Wednesday, May 24, 2017

A gift the garden gave me today

I wrote a little something the other day to a friend, about the gifts the garden is giving this time of year.

 So much to be done. 
Having longer days, full of sunshine, to do it in.
It's coming alive, and so am I. I breathe deeply, hold, and exhale deeply.

If I do a long scan on the garden, the list of to-dos is endless. When I begin to pull weeds and unwanted seedlings (aren't unwanted seedlings weeds, et tu brute?) I can feel the anxiousness rise in my chest. My eyes dart a little further to the left and right, and the work is overwhelming. So much. How can I possibly get all of this done? In the past, I've just given up and walked away, telling myself my garden is a cottage garden, meant to be imperfect and flouncy. But that's giving in to it.

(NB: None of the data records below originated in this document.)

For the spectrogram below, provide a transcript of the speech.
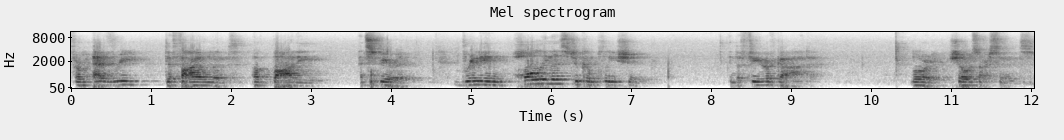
from every defilement of body and spirit, bringing holiness to completion in the fear of God. Lord, show us our sins.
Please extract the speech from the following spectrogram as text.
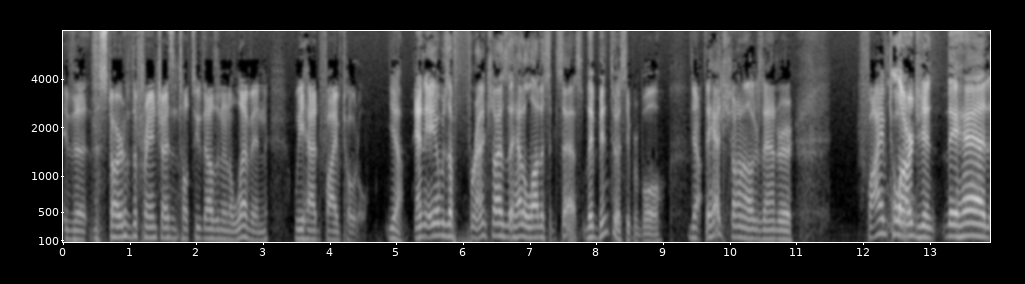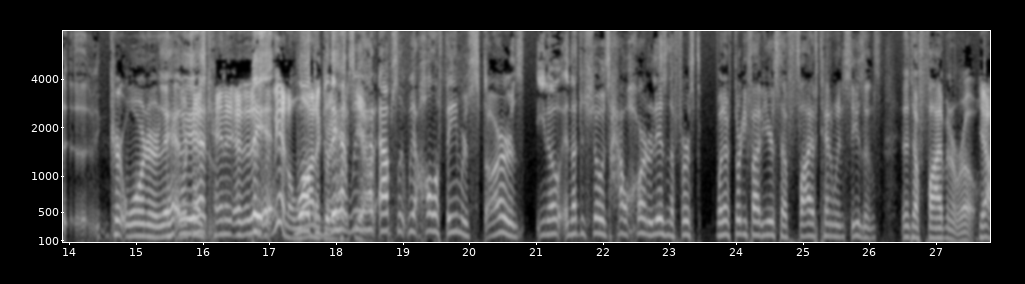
the the start of the franchise until 2011, we had five total. Yeah, and it was a franchise that had a lot of success. They've been to a Super Bowl. Yeah. They had Shaun Alexander, Five total. Largent. They had uh, Curt Warner. They had, Cortez they had Kennedy. uh, they, we had a Walter, lot of great They had we yeah. had absolute we had Hall of Famers, stars. You know, and that just shows how hard it is in the first whatever 35 years to have five 10 win seasons and then to have five in a row. yeah.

Yesterday I found myself head down in a bed full of weeds and errant tall grass (ugh!), and I talked myself down. "Stay in your lane, stay present, stay right here with only what's in front of you." And I smiled. These are life skills. When my workload is full, I stay with just one item on my list and focus only on that. And so it is in the garden. I stayed present. I smiled to myself. I only did what was immediately in front of me, and not with anxious frustration, but with gratitude for recognizing what was going on. The gift is to be present, right then and there. To rid just that 3x3 foot section of the numerous seeded daisies, grass and unnamed weeds (those ones with elastic roots). To feel the sunshine on my shoulders, the needed stretch in my tight lower back, and a life that affords me a work break to spend this time in the middle of the morning on a weekday in my garden. This gift was so much better than this morning's gift a stranger left in our parking strip: an overflowing dirty diaper.

Tuesday, May 23, 2017

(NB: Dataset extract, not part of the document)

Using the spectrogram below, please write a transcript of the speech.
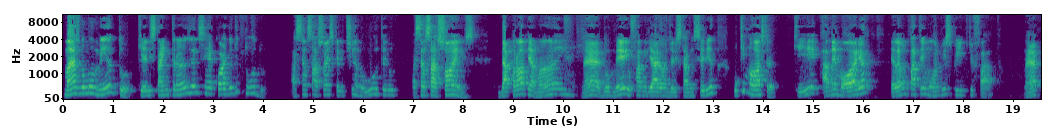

When karma delivers the unexpected

Two weeks ago one evening, AdRi jumped from her chair in the living room and out the front door. Two boys had ridden their bikes through our front garden, and not carefully, either. Of course they didn't stop when she called out to them, and the fritillaria that was preparing to bloom was toppled and smashed, plowed over by their flying-through-the-air BMX bikes. She brought in the blooms and they've been slowly opening in a vase on the kitchen counter.

Fast forward to last evening.

We were working in the garden, and heard the familiar sound of a lawnmower being pushed down the street. Two kids were offering their services, door to door, for mowing lawns. Funny thing, they seemed to not be coming up to our house with a sales pitch. Hell yes I want someone to mow the exterior of our house: it's a pain. We live on a corner, and beyond the garden, the only grass besides a small backyard patch is the unwieldy green mane in the front and side along the sidewalk. Being Spring in Portland, it grows about 5 inches a week. And I'm not overstating that. "$20?" they offered. "$10" AdRi countered. And they had a deal.

After they finished, they may have been asked if they were the same boys who had ridden their bikes through our garden. They may have looked stunned and like two deer caught in the headlights of a car at midnight on a dark country highway. They may have said of course it wasn't them. We may have known it was exactly them. And we may or may not have two BMX bikes smash through our garden again. We'll see.